“If it don’t work out
You can turn around”
The cut-throat world of Broadway musicals takes few prisoners and even with a better-than-expected raft of key Tony nominations, Bright Star was extinguished after just four months of performances. Developed out of a musical collaboration between Steve Martin and Edie Brickell called Love Has Come For You, Bright Star forged its idiosyncratic path of bluegrass and other American roots music with an admirable confidence in bucking the commercial norm.
Taking a risk is always, well, risky though, and though I’m quite partial to a bit of country and always keen to see people pushing the boundaries of musical theatre, the Original Broadway Cast Recording does offer up some clues as to why Bright Star might not have caught fire.

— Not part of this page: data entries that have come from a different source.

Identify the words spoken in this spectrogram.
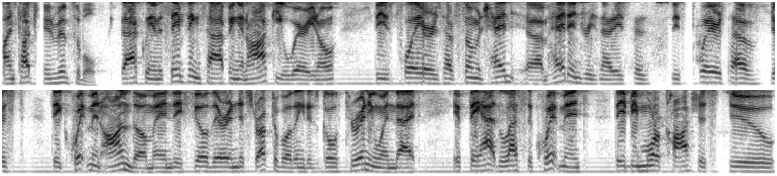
untouchable, invincible. Exactly, and the same thing's happening in hockey where you know these players have so much head um, head injuries nowadays because these players have just the equipment on them and they feel they're indestructible. They can just go through anyone. That if they had less equipment, they'd be more cautious to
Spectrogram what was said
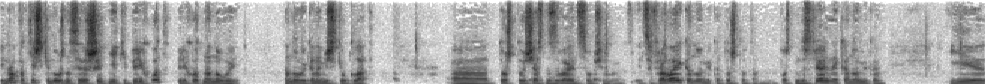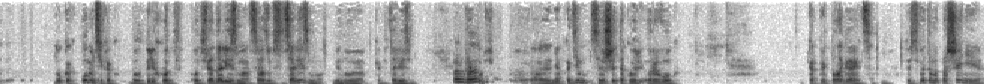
И нам фактически нужно совершить некий переход, переход на новый, на новый экономический уклад. А, то, что сейчас называется, в общем, и цифровая экономика, то, что там постиндустриальная экономика. И, ну, как помните, как был переход от феодализма сразу к социализму, минуя капитализм, угу. так, общем, э, необходимо совершить такой рывок как предполагается. То есть в этом отношении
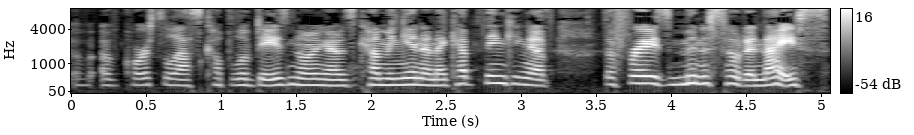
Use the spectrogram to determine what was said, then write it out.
of, of course, the last couple of days, knowing I was coming in, and I kept thinking of the phrase Minnesota nice.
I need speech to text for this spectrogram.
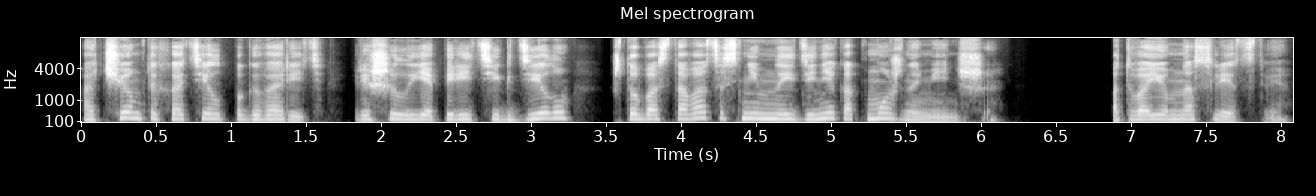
«О чем ты хотел поговорить?» Решила я перейти к делу, чтобы оставаться с ним наедине как можно меньше. «О твоем наследстве».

There’s no doubting the truthfulness of the music, played with a vast array of finely stringed instruments from banjo to fiddle to autoharp, but adherence to such an authentic song-writing template means you do get a sense of repetitiveness kicking in.
So the shiny brightness of much of the score bleeds into one song after the next and Martin and Brickell seem content to cultivate mood rather than meaning through their music, few of the tracks have genuine narrative drive to them, preferring instead to act as reminders to the plot and offering broad brushstrokes of characterisation rather than any real sense of insight or depth. That said, it’s tough to give a sense of 2 different timelines though music alone, as the show works its dual path.
There are moments when this does happen – Hannah Elless’ ‘Asheville’ is a glorious moment of musical theatre, an all-too-rare instance of when its unique power is harnessed for story-telling good, she also shines in a quiet diet ‘Always Will’ with AJ Shiveley. Bright Star’s stand-out performer is Carmen Cusack though, a Broadway debutant (another risk), expertly navigating an effective path between bluegrass and Broadway, the gently affecting ‘If You Knew My Story’ to the almost gospel fervour ‘At Long Last’.
A strong piece of music then, rather than musical theatre per se, in this format at least. The niche nature of the music means I don’t imagine we’ll see a major production of Bright Star in the UK anytime soon but a fringe production that is allowed to play a little with the show could well be the ticket.